Priti Patel would be bad enough if she was an isolated outlier of crass inhumanity. Sadly she’s not. She’s very much in the mainstream of modern British Conservatism in all its crassness, its arrogance, its view of empathy and compassion as a weakness, its deep rooted belief in British exceptionalism, and its pursuit of private gain over the public good. She is cut from the same objectionable cloth as Dominic Raab, Michael Gove, Boris Johnson, Jacob Rees Mogg, and the braying brainless donkeys who occupy the Conservative back benches. These are the people who dominate the Conservative party, who preside over a crushing majority in the Commons, who will determine the future of British politics for many years to come. Priti Patel is not a political aberration, she’s the shape of things to come.
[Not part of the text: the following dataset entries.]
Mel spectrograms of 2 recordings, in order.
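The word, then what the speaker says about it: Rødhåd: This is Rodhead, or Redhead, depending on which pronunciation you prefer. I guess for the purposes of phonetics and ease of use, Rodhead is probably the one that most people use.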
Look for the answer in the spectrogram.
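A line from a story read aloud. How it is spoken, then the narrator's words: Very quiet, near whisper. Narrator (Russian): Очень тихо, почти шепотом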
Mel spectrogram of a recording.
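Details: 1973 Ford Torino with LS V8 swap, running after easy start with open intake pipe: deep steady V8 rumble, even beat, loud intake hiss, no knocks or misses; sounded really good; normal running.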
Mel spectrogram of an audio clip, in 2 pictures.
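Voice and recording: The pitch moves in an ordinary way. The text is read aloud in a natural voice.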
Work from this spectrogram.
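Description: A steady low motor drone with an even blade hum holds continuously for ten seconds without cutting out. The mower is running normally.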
One day we can hope to see a cure for the virus. There is no cure for Priti Patel, for Dominic Raab, for Michael Gove, and the rest of them. But once this crisis has passed it becomes a matter of the survival of basic common decency in public life that we have another independence referendum so that Scotland can vote to self-isolate from Priti Patel and her Tory counterparts for good. The lesson of this crisis is not that Scotland needs the UK in order to survive, it’s that Scotland needs to escape from the UK in order to survive.
And finally, because we could all do with some cheering up during these difficult times…
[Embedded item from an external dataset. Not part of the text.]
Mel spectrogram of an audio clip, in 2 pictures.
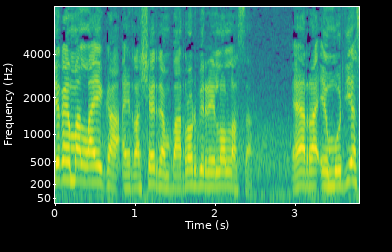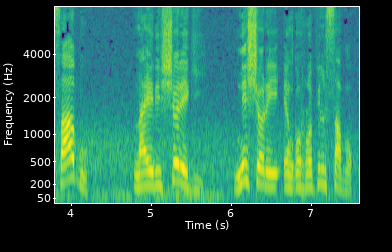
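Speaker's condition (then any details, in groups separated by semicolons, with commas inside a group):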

You can help to support this blog with a Paypal donation. Please log into Paypal.com and send a payment to the email address email@example.com. Or alternatively click the donate button. If you don’t have a Paypal account, just select “donate with card” after clicking the button.
If you have trouble using the button, or you prefer not to use Paypal, you can donate or purchase a t-shirt or map by making a payment directly into my bank account, or by sending a cheque or postal order. If you’d like to donate by one of these methods, please email me at firstname.lastname@example.org and I will send the necessary information.
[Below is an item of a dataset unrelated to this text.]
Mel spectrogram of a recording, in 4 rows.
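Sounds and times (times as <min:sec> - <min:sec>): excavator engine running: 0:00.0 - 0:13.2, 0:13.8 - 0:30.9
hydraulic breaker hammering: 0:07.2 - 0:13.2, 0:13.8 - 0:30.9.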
Please also use this email address if you would like the dug and me to come along to your local group for a talk.
Gaelic maps of Scotland are available for £15 each, plus £7 P&P within the UK for up to three maps. T-shirts are £12 each, and are available in small, medium, large, XL and XXL sizes. P&P is £5 for up to three t-shirts. My books, the Collected Yaps Vols 1 to 4 are available for £11 each. P&P is £4 for up to two books. Payment can be made via Paypal.
My new book has just been published by Vagabond Voices. Containing the best articles from The National from 2016 to date. Weighing in at over 350 pages, this is the biggest and best anthology of Wee Gingerisms yet. This collection of pieces covers the increasingly demented Brexit years, and the continuing presence and strength of Scotland’s independence movement.
You can order the book directly from the publisher. Ordering directly means that postage is free. You can order here –
You can also order a book directly from me. The book costs £11.95 and P&P is an additional £3.50, making a total of £15.45. To order just make a Paypal payment to email@example.com, or alternatively use the DONATE button below. Please make sure to give me your postal address when ordering. Orders to be sent outwith the UK will incur extra postage costs, please email me for details. If you can’t use Paypal, or prefer an alternative payment method, please email firstname.lastname@example.org